The structure indicated is the adductor magnus muscle of the thigh.
The adductor magnus muscle is one of six muscles in the medial compartment of the thigh. The medial compartments consists of the following muscles:
- Adductor longus
- Adductor brevis
- Adductor magnus
- Obturator externus
The adductor magnus muscle is the largest muscle in the medial compartment. It lies deep to the adductor brevis and the adductor longus. It has two parts to it:
- Adductor part
- Hamstring part
The adductor part originates on the ischiopubic ramus, and as the name suggests, contraction causes adduction, as well as medial rotation of the thigh.
The hamstring part originates on the ischial tuberosity and contraction results in extension of the hip.
Distally, there is a hole in the adductor magnus muscle known as the adductor hiatus (not shown in image). This allows the femoral artery and veins to pass from the anterior compartment of the thigh into the posterior compartment.
Origin: adductor part – anteroinferior pubic ramus; hamstring part – ischial tuberosity
Insertion: adductor part – linea aspera, hamstring part – adductor tubercle
Action: adduction of hip (adductor part), extension of hip (hamstring part)
Innervation: adductor part – obturator nerve, hamstring part – tibial nerve (from sciatic nerve)

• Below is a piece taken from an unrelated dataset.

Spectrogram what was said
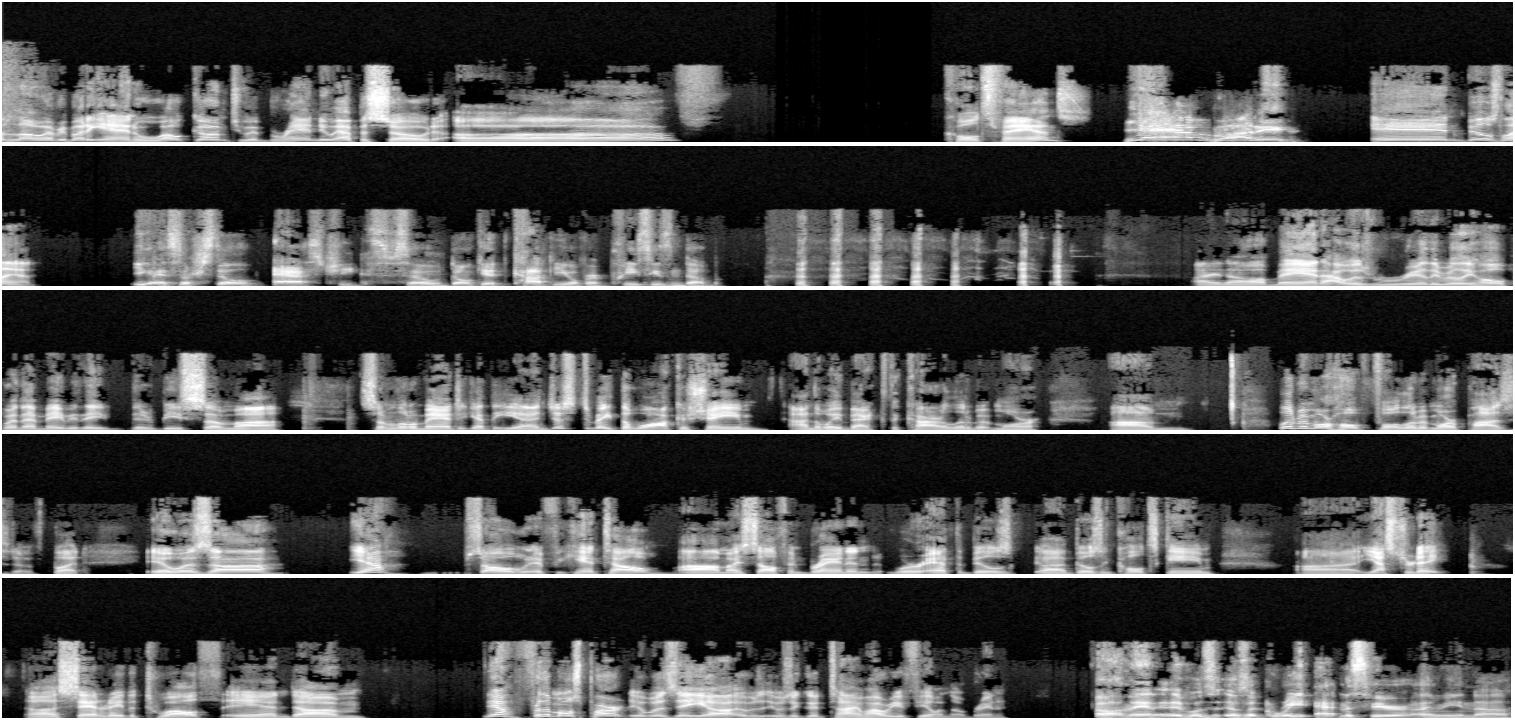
Hello, everybody, and welcome to a brand new episode of Colts fans Yeah, buddy. in Bills land. You guys are still ass cheeks, so don't get cocky over a preseason dub. I know, man. I was really, really hoping that maybe they there'd be some uh some little magic at the end, just to make the walk of shame on the way back to the car a little bit more, um, a little bit more hopeful, a little bit more positive. But it was, uh, yeah. So if you can't tell, uh, myself and Brandon were at the Bills, uh, Bills and Colts game uh, yesterday, uh, Saturday the twelfth, and um, yeah, for the most part, it was a uh, it was it was a good time. How are you feeling though, Brandon? Oh man, it was it was a great atmosphere. I mean, uh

Learn all about the anatomy of the thigh muscles in this tutorial.